Admittedly, only three of Virginia’s seven delegates actually signed the Constitution: Washington, Madison, and Judge Blair. One could cynically ask whether the generous compensation paid by Virginia to its delegates made any difference? It is suggested that Virginia obtained tremendous value for its investments in delegate compensation, notwithstanding the fact that other states had more signatories subscribe their names on the Constitution on September 17.
Famously, on the last day of the Constitutional Convention, a total of three of the thirty-eight delegates in attendance refused to sign the Constitution. Importantly, two of the three dissenters were Virginia delegates Edmund Randolph and George Mason.
Accordingly, Virginia was the only state with two delegates who refused to sign on September 17. George Mason objected over the lack of a bill of rights. He suggested that one could be quickly prepared using the Virginia Bill of Rights, which had been drafted by Mason a decade earlier. Governor Randolph was critical of insufficient checks and balances in the Constitution, which he thought could be remedied by a second Convention. Randolph also wanted to keep his options open to preserve his independence as a sitting governor during the ratification process. Importantly, Randolph would later support ratification and be appointed by Washington as the nation’s first attorney general.
Virginia delegate George Wythe was forced to return home on or about June 4th due to his wife’s poor health. Virginia delegate James McClurg departed the Convention on or about August 5th fearing that his vote would further divisions within his delegation.

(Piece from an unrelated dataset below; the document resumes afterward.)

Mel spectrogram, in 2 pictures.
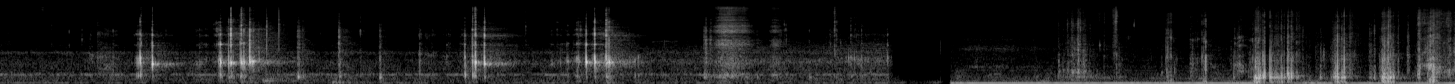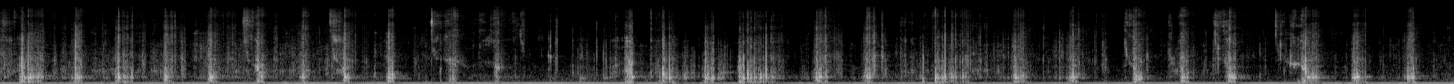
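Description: Close-miked eating. First a handful of separate sharp cracks and clicks over a faint hum. Then, after a brief cut, steady crunching and chewing of hard, brittle chunks, about two crunches a second.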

Yet it is noteworthy that dissenting delegates from other states generally returned home, rather than remaining in Philadelphia. For example, New York delegates Robert Yates and John Lansing departed Philadelphia on or about July 10 voicing their opposition to the Virginia plan. Similarly, Maryland delegates Luther Martin and John Francis Mercer walked out on September 3. Consequently, one can argue that the compensation paid to Virginia’s delegates and the sense of ownership that they felt may have motivated Randolph and Mason to remain in Philadelphia until the Convention finally adjourned.
Virginia accounting records documenting delegate compensation
Pictured below are examples of ledgers and journal entries evidencing the exact amounts paid to Virginia’s delegates for their work during the summer of 1787. A supplemental blog post of Virginia Journals and Ledgers will provide images of dozens of relevant Virginia journal and ledger entries, which may be useful for scholars and researchers. Given the detailed records which were created by Virginia’s auditors/bookkeepers, it is possible to track the amounts and timing of distributions that Virginia paid to its delegates.
Interestingly, it is also possible to compare the dates of payments, along with the dates of requests for payments, as reflected in correspondence between the delegates and Governor Randolph’s administration in Richmond. This exercise demonstrates that there were certainly advantages to having Virginia’s Governor lead the state’s delegation in Philadelphia. By contrast, delegates from other states were commonly frustrated by the delays in obtaining reimbursement, in several cases forcing delegates to borrow money or move to less expensive accommodations.
For example, Governor Edmund Randolph wrote to Lieutenant Governor Beverley Randolph on June 6 indicating that, “[t]he prospect of a very long sojournment here has determined me to bring up my family.” Governor Randolph requested thirty pounds for travel expenses to be delivered to Mrs. Randolph. Illustrating how there were advantages to being Governor, his Excellency’s ledger reflects the prompt payment of 30 pounds on June 12, as requested.
This article continues with a supplemental blog post of Virginia Journals and Ledgers, providing dozens of images of financial records evidencing payments to Virginia’s delegates to the Constitutional Convention in 1787.